in Social Media

The Mini Cooper Effect

Mini CooperEveryone loves Mini Coopers. Even among the most jaded consumers, you’ll be hard pressed to find someone who actively hates Minis. So it will come as little surprise to anyone that social sentiment surrounding the Mini Cooper will be overwhelmingly positive. That said, Mini is not the best-selling car. While everyone loves them and has glowing praise for the Mini, they account for just 0.5% of US auto sales.

What value then, do the comments of non-purchasers have when monitoring conversations? With several thousand followers on Twitter and a reasonable Klout score, I could be said to be somewhat influential—and I am highly positive toward Mini Cooper, yet I have no intention of purchasing one. Are my comments about Mini useful or merely interesting?

In my opinion, these comments are interesting in the aggregate, but useless when determining ROI or intent to purchase. The Mini Cooper Effect is a phrase I coined a while back to describe this phenomenon in conversational monitoring. Tools like Radian6 and Sysomos compile tens of thousands of these comments on a local, national and global scale, but it takes a skilled, patient analyst to sift through them for the gems. No matter how good your keyword set is, or how many parameters you filter by, you won’t get over the Mini Cooper Effect of interesting but useless comments. [DISCLAIMER: Campbell Ewald is a customer of both Radian6 and Sysomos]

Recently, I received a call from Barb Morgen at ValueVine to discuss their new Connect tool. It too monitors social conversations, but with a distinct and important twist: conversational monitoring is targeted to the building level. As I am to understand it, a client enters the addresses of all their retail locations. Connect then pulls conversations about and within those buildings and only there. If consumers check in to that location using Foursquare, Loopt, Gowalla, etc., their comments are only counted if they include a comment. Comments on other platforms about those locations are also counted, but not general comments. Only comments from consumers who have entered these locations will be tallied. The Mini Cooper Effect is effectively nullified.
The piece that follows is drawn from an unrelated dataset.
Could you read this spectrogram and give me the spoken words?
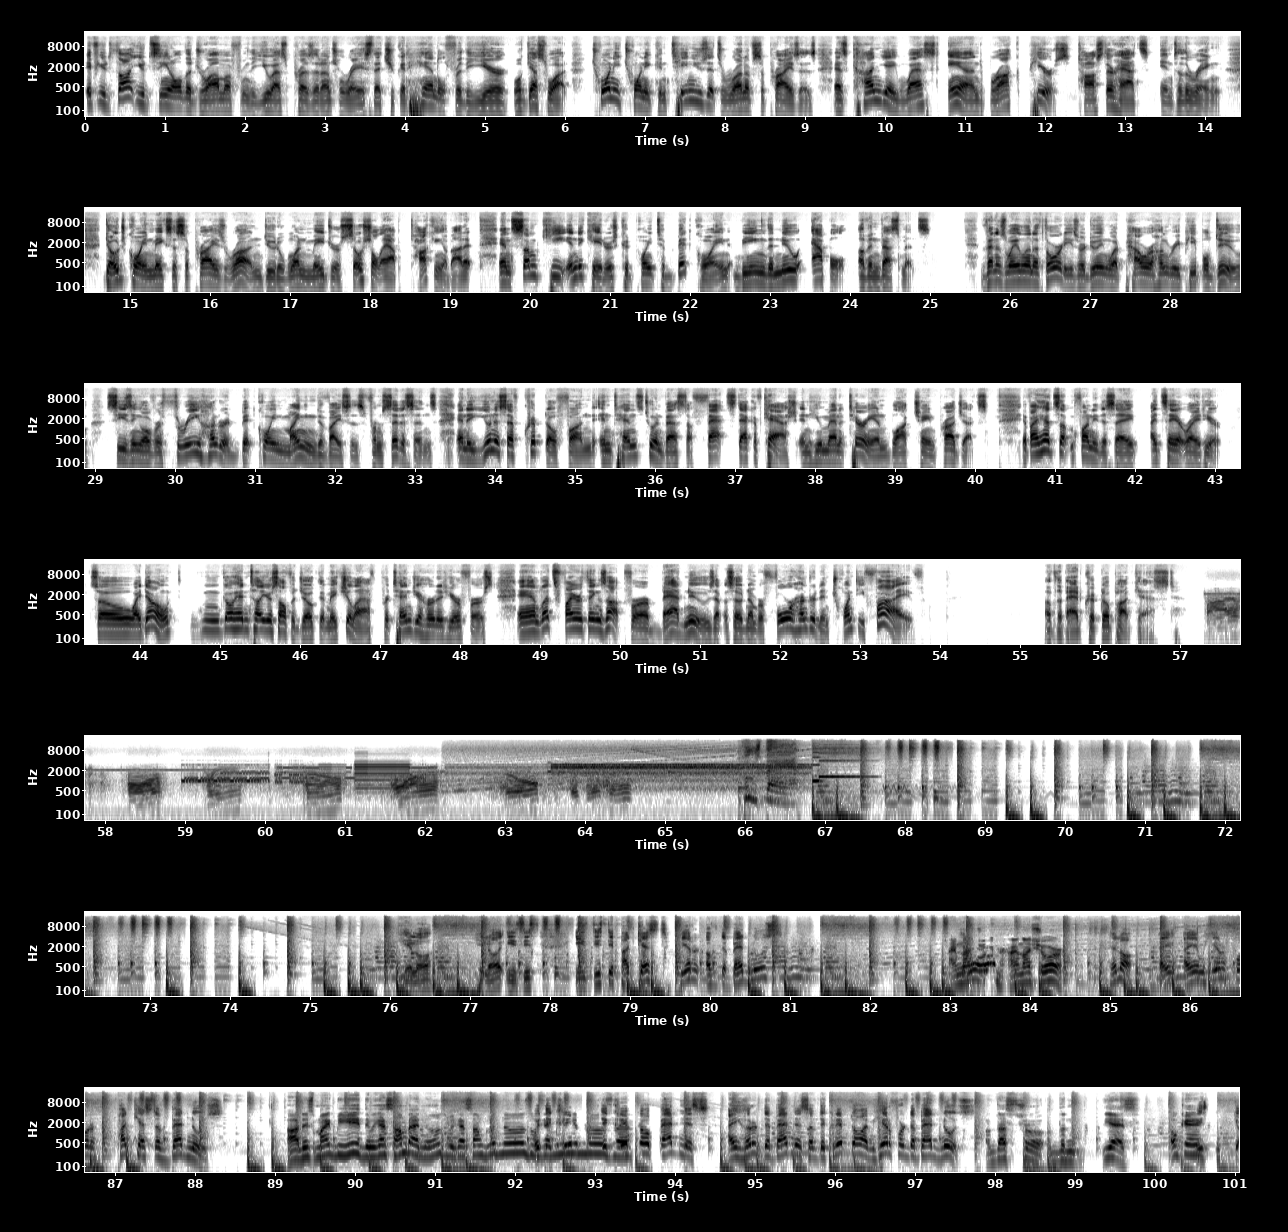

I have not tried this tool (yet), but it gives me hope that (at least some of) the limitations of social media monitoring can be addressed in the coming year by new technologies like this. What are your thoughts? Have you tried Connect? How does it compare to other tools?

Photo CC 2007 The Pug Father